BEGIN

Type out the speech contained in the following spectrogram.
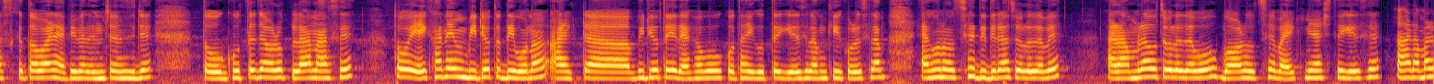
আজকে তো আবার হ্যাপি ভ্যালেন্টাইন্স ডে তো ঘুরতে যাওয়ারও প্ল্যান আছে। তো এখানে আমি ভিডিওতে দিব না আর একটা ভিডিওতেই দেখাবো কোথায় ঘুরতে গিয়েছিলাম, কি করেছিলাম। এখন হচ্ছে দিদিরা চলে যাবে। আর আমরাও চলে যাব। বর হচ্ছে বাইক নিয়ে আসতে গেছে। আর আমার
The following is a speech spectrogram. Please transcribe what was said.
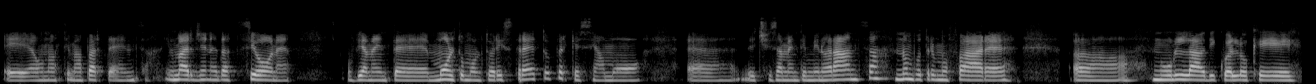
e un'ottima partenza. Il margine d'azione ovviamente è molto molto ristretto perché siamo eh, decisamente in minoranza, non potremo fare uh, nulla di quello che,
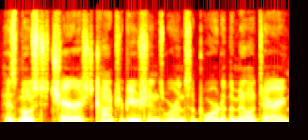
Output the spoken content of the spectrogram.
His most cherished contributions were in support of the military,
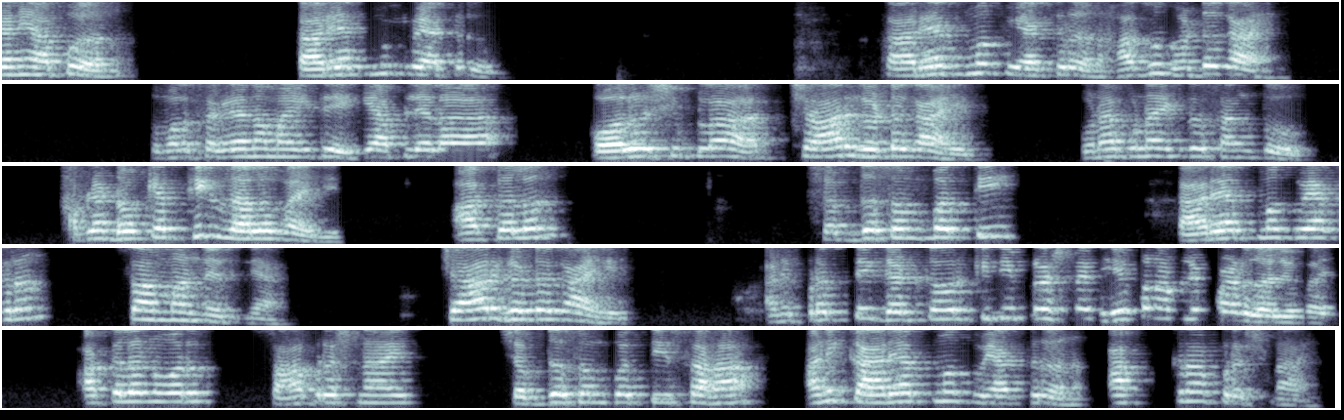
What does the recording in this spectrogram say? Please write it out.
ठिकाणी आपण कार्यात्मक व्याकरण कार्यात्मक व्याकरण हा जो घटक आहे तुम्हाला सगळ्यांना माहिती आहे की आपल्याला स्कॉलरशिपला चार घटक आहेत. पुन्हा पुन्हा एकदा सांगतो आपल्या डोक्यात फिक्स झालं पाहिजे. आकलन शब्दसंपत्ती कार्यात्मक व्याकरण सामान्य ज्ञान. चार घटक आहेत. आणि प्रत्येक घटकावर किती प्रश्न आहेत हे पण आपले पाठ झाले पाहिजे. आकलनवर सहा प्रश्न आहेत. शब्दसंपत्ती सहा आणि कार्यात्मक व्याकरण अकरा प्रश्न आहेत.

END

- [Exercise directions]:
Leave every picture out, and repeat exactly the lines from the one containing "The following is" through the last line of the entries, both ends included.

- [Answer area]:
The following is a speech spectrogram. Please transcribe what was said.
e un'ottima partenza. Il margine d'azione ovviamente è molto molto ristretto perché siamo eh, decisamente in minoranza, non potremo fare uh, nulla di quello che,
Output the spoken content of the spectrogram.
His most cherished contributions were in support of the military,
What does the recording in this spectrogram say? Please write it out.
ठिकाणी आपण कार्यात्मक व्याकरण कार्यात्मक व्याकरण हा जो घटक आहे तुम्हाला सगळ्यांना माहिती आहे की आपल्याला स्कॉलरशिपला चार घटक आहेत. पुन्हा पुन्हा एकदा सांगतो आपल्या डोक्यात फिक्स झालं पाहिजे. आकलन शब्दसंपत्ती कार्यात्मक व्याकरण सामान्य ज्ञान. चार घटक आहेत. आणि प्रत्येक घटकावर किती प्रश्न आहेत हे पण आपले पाठ झाले पाहिजे. आकलनवर सहा प्रश्न आहेत. शब्दसंपत्ती सहा आणि कार्यात्मक व्याकरण अकरा प्रश्न आहेत.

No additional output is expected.